### Required action:
The data that follows is to be copied exactly, with each image removed.

------------------------------------

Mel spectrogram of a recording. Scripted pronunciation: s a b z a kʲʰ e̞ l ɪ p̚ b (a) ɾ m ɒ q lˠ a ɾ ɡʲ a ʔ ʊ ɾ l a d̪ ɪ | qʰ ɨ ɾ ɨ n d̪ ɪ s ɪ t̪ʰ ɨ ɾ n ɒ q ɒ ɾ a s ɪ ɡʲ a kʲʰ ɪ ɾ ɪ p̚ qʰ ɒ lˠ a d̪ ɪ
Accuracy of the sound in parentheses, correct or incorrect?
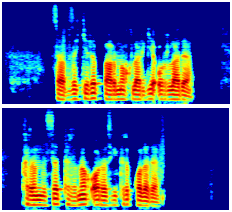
correct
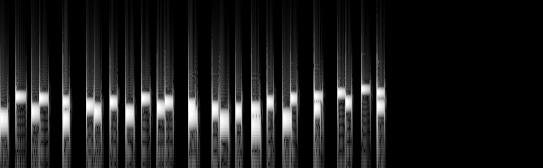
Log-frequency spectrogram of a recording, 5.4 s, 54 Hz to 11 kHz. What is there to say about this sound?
191bpm little-boops-LOOP
06.29.16: Made this at work randomly when I accidentally opened a software instrument - Logic's Klopfgeist. Enjoy a silly loop! A little bit of damping and panning going on.
191-bpm, analog, cowbell, mallet, marimba, noise, processed, synthesizer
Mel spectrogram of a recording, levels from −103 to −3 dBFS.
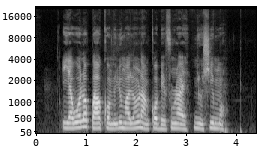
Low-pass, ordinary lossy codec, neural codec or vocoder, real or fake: none; none; none; real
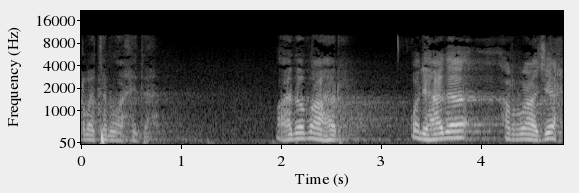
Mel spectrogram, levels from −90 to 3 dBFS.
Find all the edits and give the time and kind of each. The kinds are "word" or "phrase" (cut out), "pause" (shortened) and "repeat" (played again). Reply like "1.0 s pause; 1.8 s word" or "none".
none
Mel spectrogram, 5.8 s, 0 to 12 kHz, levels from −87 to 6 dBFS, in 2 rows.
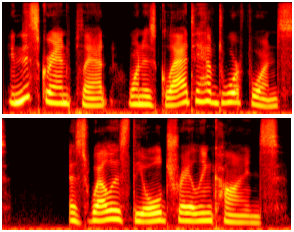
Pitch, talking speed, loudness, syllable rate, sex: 210 Hz, 185 wpm, -18 LUFS, 4.1 syllables/s, female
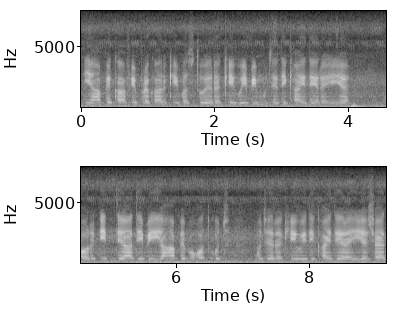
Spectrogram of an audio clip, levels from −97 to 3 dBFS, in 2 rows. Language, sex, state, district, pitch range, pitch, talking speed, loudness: Hindi, male, Chhattisgarh, Raipur, 130-135 Hz, 135 Hz, 190 wpm, -19 LUFS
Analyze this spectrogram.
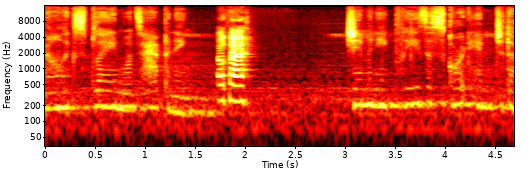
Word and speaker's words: Gemini: Also, they spell Jiminy like Gemini, but they still pronounce it Jiminy.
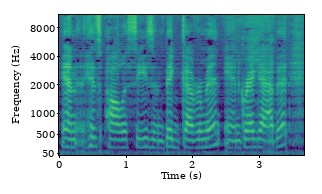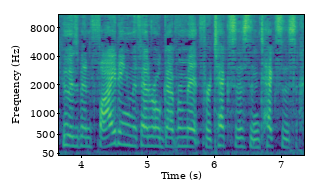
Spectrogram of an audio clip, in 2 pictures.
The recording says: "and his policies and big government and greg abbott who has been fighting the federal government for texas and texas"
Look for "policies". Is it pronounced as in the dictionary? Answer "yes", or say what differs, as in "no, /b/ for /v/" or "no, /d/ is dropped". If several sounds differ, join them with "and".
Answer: yes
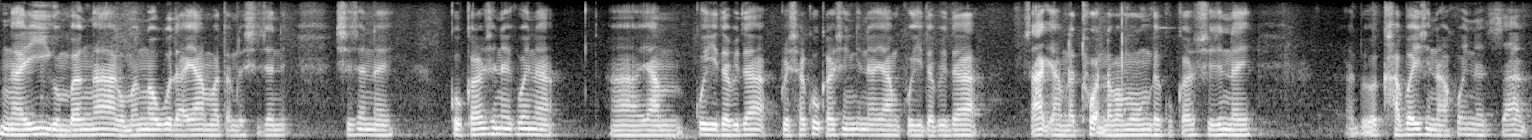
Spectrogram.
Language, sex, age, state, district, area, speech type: Manipuri, male, 30-45, Manipur, Thoubal, rural, spontaneous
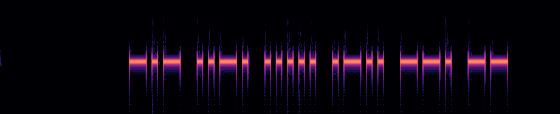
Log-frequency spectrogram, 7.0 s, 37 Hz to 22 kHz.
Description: Morse code, heard as a keyed tone, about 18 wpm, 700 Hz. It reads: KF5LGM
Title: Speed Racing - USA 2x3 Call Signs 17wpm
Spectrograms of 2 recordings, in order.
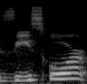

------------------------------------

### Finished exercise:
Mel spectrogram of a recording. Scripted pronunciation: s a b z a kʲʰ e̞ l ɪ p̚ b (a) ɾ m ɒ q lˠ a ɾ ɡʲ a ʔ ʊ ɾ l a d̪ ɪ | qʰ ɨ ɾ ɨ n d̪ ɪ s ɪ t̪ʰ ɨ ɾ n ɒ q ɒ ɾ a s ɪ ɡʲ a kʲʰ ɪ ɾ ɪ p̚ qʰ ɒ lˠ a d̪ ɪ
Accuracy of the sound in parentheses, correct or incorrect?
correct
Log-frequency spectrogram of a recording, 5.4 s, 54 Hz to 11 kHz. What is there to say about this sound?
191bpm little-boops-LOOP
06.29.16: Made this at work randomly when I accidentally opened a software instrument - Logic's Klopfgeist. Enjoy a silly loop! A little bit of damping and panning going on.
191-bpm, analog, cowbell, mallet, marimba, noise, processed, synthesizer
Mel spectrogram of a recording, levels from −103 to −3 dBFS.
Low-pass, ordinary lossy codec, neural codec or vocoder, real or fake: none; none; none; real
Mel spectrogram, levels from −90 to 3 dBFS.
Find all the edits and give the time and kind of each. The kinds are "word" or "phrase" (cut out), "pause" (shortened) and "repeat" (played again). Reply like "1.0 s pause; 1.8 s word" or "none".
none
Mel spectrogram, 5.8 s, 0 to 12 kHz, levels from −87 to 6 dBFS, in 2 rows.
Pitch, talking speed, loudness, syllable rate, sex: 210 Hz, 185 wpm, -18 LUFS, 4.1 syllables/s, female
Spectrogram of an audio clip, levels from −97 to 3 dBFS, in 2 rows. Language, sex, state, district, pitch range, pitch, talking speed, loudness: Hindi, male, Chhattisgarh, Raipur, 130-135 Hz, 135 Hz, 190 wpm, -19 LUFS
Analyze this spectrogram.
Word and speaker's words: Gemini: Also, they spell Jiminy like Gemini, but they still pronounce it Jiminy.
Spectrogram of an audio clip, in 2 pictures.
The recording says: "and his policies and big government and greg abbott who has been fighting the federal government for texas and texas"
Look for "policies". Is it pronounced as in the dictionary? Answer "yes", or say what differs, as in "no, /b/ for /v/" or "no, /d/ is dropped". If several sounds differ, join them with "and".
Answer: yes
Spectrogram.
Language, sex, age, state, district, area, speech type: Manipuri, male, 30-45, Manipur, Thoubal, rural, spontaneous
Log-frequency spectrogram, 7.0 s, 37 Hz to 22 kHz.
Description: Morse code, heard as a keyed tone, about 18 wpm, 700 Hz. It reads: KF5LGM
Title: Speed Racing - USA 2x3 Call Signs 17wpm
Spectrograms of 2 recordings, in order.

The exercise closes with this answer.